Briefly, the foregoing testimony amply established that (a) Victor Caliwan was seen leaning over the stalled taxi whose driver had been stabbed; (b) Victor Caliwan scampered towards the opposite side of the road through the overpass upon the unexpected arrival of Salvador Sameran; (c) the opposite side of the road, at approximately the same time, Victor Caliwan was seen by security guard Abraham Baba jumping from the overpass to the premises of the Eastgate Center compound; (d) Caliwan was wearing a bloodied T-shirt when accosted; and (e) a brief frisk of Victor Caliwan revealed a bloodied knife.

Nothing has at all been shown to indicate any possible reason why Salvador Sameran and Abraham Baba would testify falsely against accused-appellant. The latter's denial and alibi, both unconvincing, cannot prevail over the testimony of the two prosecution witnesses. Neither is there any cogent reason to overturn the trial court in its assessment on the credibility of the witnesses who have testified before it.

The crime of robbery with homicide is committed by any person guilty of robbery with the use of violence against or intimidation of any person when, by reason or on occasion thereof, the crime of homicide shall have been committed. The offense is punishable by reclusion perpetua to death. Where there are neither aggravating nor mitigating circumstance proved, such as in this case, the penalty of reclusion perpetua is imposed.

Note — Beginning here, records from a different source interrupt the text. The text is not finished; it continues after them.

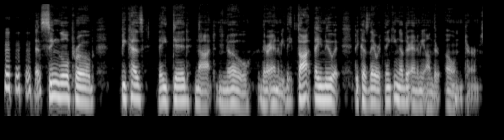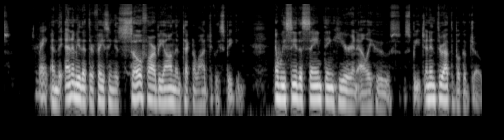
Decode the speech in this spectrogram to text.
That single probe because they did not know their enemy. They thought they knew it because they were thinking of their enemy on their own terms. right. And the enemy that they're facing is so far beyond them, technologically speaking. And we see the same thing here in Elihu's speech and in throughout the book of Job.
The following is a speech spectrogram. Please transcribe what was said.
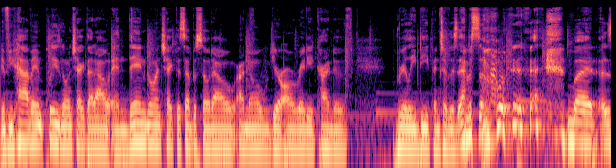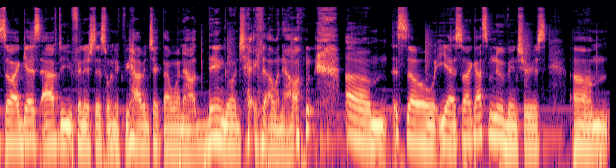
if you haven't, please go and check that out, and then go and check this episode out. I know you're already kind of really deep into this episode. but so I guess after you finish this one, if you haven't checked that one out, then go and check that one out. um, so yeah, so I got some new ventures. Um,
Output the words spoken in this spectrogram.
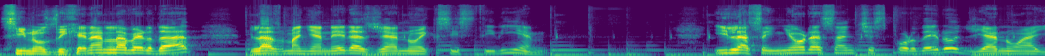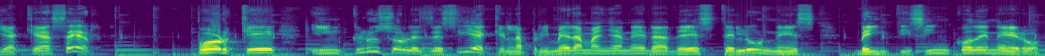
Si nos dijeran la verdad, las mañaneras ya no existirían. Y la señora Sánchez Cordero ya no haya qué hacer. Porque incluso les decía que en la primera mañanera de este lunes 25 de enero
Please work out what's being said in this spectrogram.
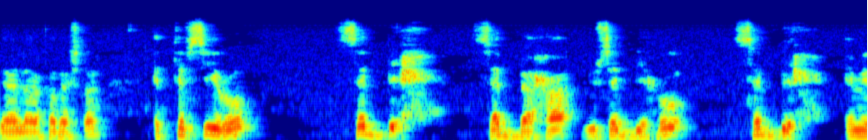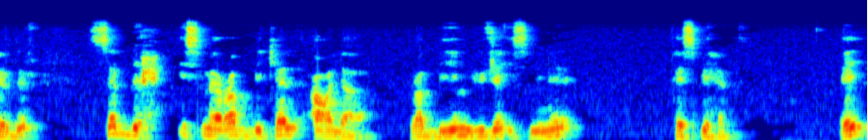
değerli arkadaşlar. Et tefsiru sebbih sebbaha yusebbihu sebbih emirdir. Sebbih isme rabbikel a'la. Rabbin yüce ismini tesbih et. Ey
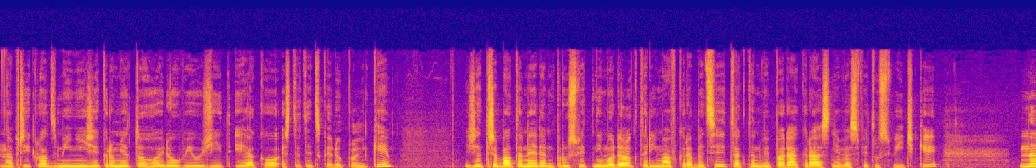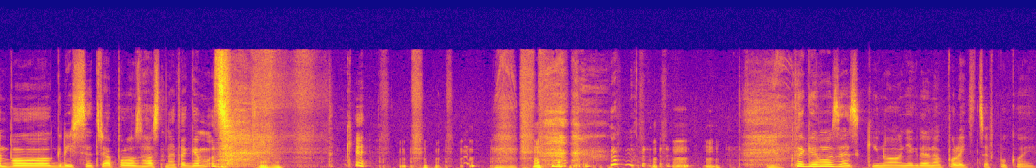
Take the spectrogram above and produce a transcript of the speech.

The Court notes that the assailed decision has ordered the accused to pay the heirs of Elpidio Ventura the sum of P51,700.00 by way of actual damages. A perusal, however, of the evidence presented by the prosecution, particularly the receipts of the funeral expenses, shows that the actual expenditures amounted only to a total of Twenty Thousand Pesos (P20,000.00). The actual damages to be awarded to the heirs of the deceased must accordingly be reduced to that amount. There being no legal and factual basis shown for the award of moral and exemplary damages, the grant will have to be deleted.

WHEREFORE, the appealed judgment is AFFIRMED with costs against appellant and the award of civil liabilities is MODIFIED by reducing the actual damages to be awarded to the heirs of Elpidio Ventura from P51,700.00 to P20,000.00 and deleting the P50,000.00 moral and exemplary damages. Costs against accused-appellant.


Melo, (Chairman), Panganiban, Purisima, and Gonzaga-Reyes, JJ., concur.

[1] Records, p. 3.

[2] Rollo, p. 26.

[3] Section 4, Rule 133, Rules of Court; People vs. Salvame, 270 SCRA 766.

[4] People vs. Contante, 12 SCRA 653.

[5] People vs. Eubra, 274 SCRA 180.

[6] TSN, 27 November 1997, pp. 5-16.

[7] TSN, 17 December 1997, pp. 5-9.